The Israel I live in is one in which people enjoy a comfortable standard of living, consume cultural events, enjoy an active social life, and on the whole are not beset by financial worries. We have almost all lived through wars, have children and grandchildren, and are not unaware of what is happening around us. Many of my Sabra contemporaries have served in the army (though I myself have not) and my children and grandchildren have and still do. We tend to avoid discussing politics when we meet as the subject is either too boring and depressing or might arouse tension - not good for our blood pressure. Politicians all over the world, including in Israel, tend not to be models of probity and it is disingenuous to expect anything else.

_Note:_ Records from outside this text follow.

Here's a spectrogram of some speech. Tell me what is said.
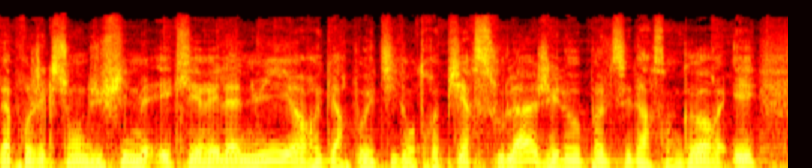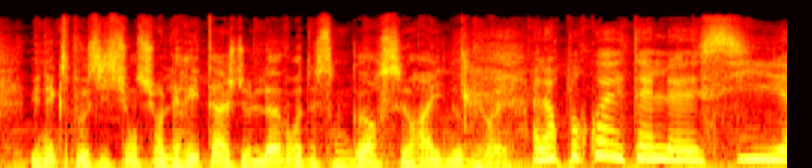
la projection du film Éclairer la nuit, un regard poétique entre Pierre Soulages et Léopold Sédar Sangor, et une exposition sur l'héritage de l'œuvre de Sangor sera inaugurée. Alors pourquoi est-elle euh, si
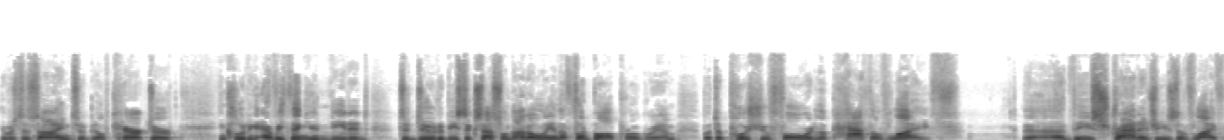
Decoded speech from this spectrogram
It was designed to build character, including everything you needed to do to be successful, not only in the football program, but to push you forward in the path of life uh, these strategies of life.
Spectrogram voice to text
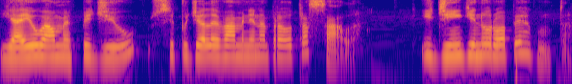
E aí o Elmer pediu se podia levar a menina para outra sala. E Jim ignorou a pergunta.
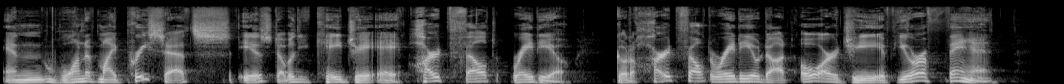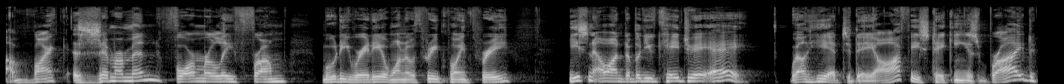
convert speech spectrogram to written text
And one of my presets is WKJA, Heartfelt Radio. Go to heartfeltradio.org if you're a fan of Mark Zimmerman, formerly from Moody Radio 103.3. He's now on WKJA. Well, he had today off. He's taking his bride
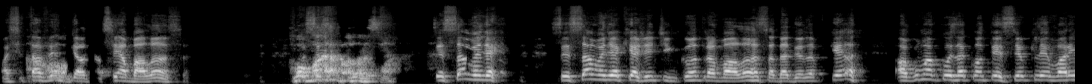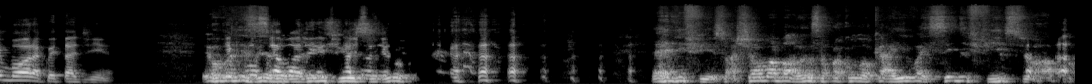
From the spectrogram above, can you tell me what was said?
Mas você está ah, vendo que ela está sem a balança? Roubar a balança. Você sabe, onde é, você sabe onde é que a gente encontra a balança da deusa? Porque alguma coisa aconteceu que levaram embora, coitadinha. Eu vou dizer, é difícil, viu? É difícil. Achar uma balança para colocar aí vai ser difícil, rapaz.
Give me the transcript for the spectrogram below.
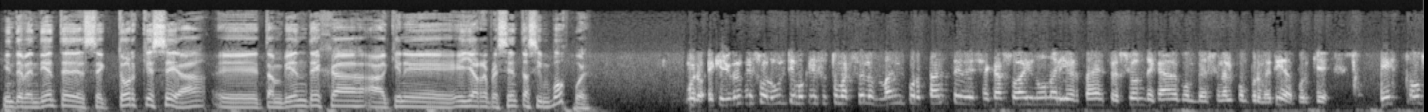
independiente del sector que sea, eh, también deja a quienes ella representa sin voz, pues. Bueno, es que yo creo que eso, lo último que dices tú, Marcelo, es más importante de si acaso hay una libertad de expresión de cada convencional comprometida, porque estos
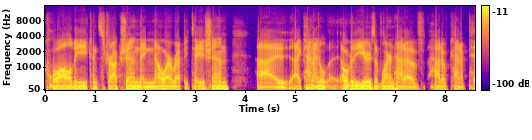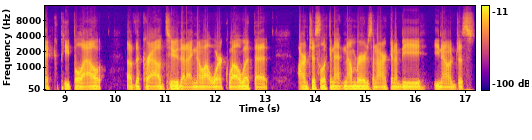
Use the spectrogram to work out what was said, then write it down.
quality construction. They know our reputation. Uh, I kind of over the years have learned how to how to kind of pick people out of the crowd too that I know I'll work well with that aren't just looking at numbers and aren't going to be you know just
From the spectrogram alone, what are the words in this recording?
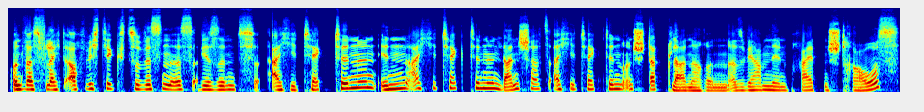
Und was vielleicht auch wichtig zu wissen ist, wir sind Architektinnen, Innenarchitektinnen, Landschaftsarchitektinnen und Stadtplanerinnen. Also wir haben den breiten Strauß.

I know there are problems in Israel but I accept my inability to do anything about them. I’m still waiting for someone to show me a country that has no problems. We vote when the elections come round but have stopped going to political demonstrations, which anyway tend to be futile. Those demonstrations in which I participated in my youth achieved either nothing or the opposite of what I desired. The overall situation in Israel and the Middle East is too complex for me to determine what is the best solution. Once I thought that a two-state solution would resolve matters but today that does not seem to be feasible. In order for that to be a viable solution a great many things would have to change on all sides.
That’s my two-pennies’ worth, for what it’s worth, and I would suggest that anyone seeking a more sensationalist text and rabid opinions should look elsewhere. I feel that by living and writing in Israel I am making my own small contribution to the present and future of the Jewish people. My Israel is a place where life is pleasant and the sunshine is plentiful. That probably explains why my mood is sanguine and my opinions bland. [link]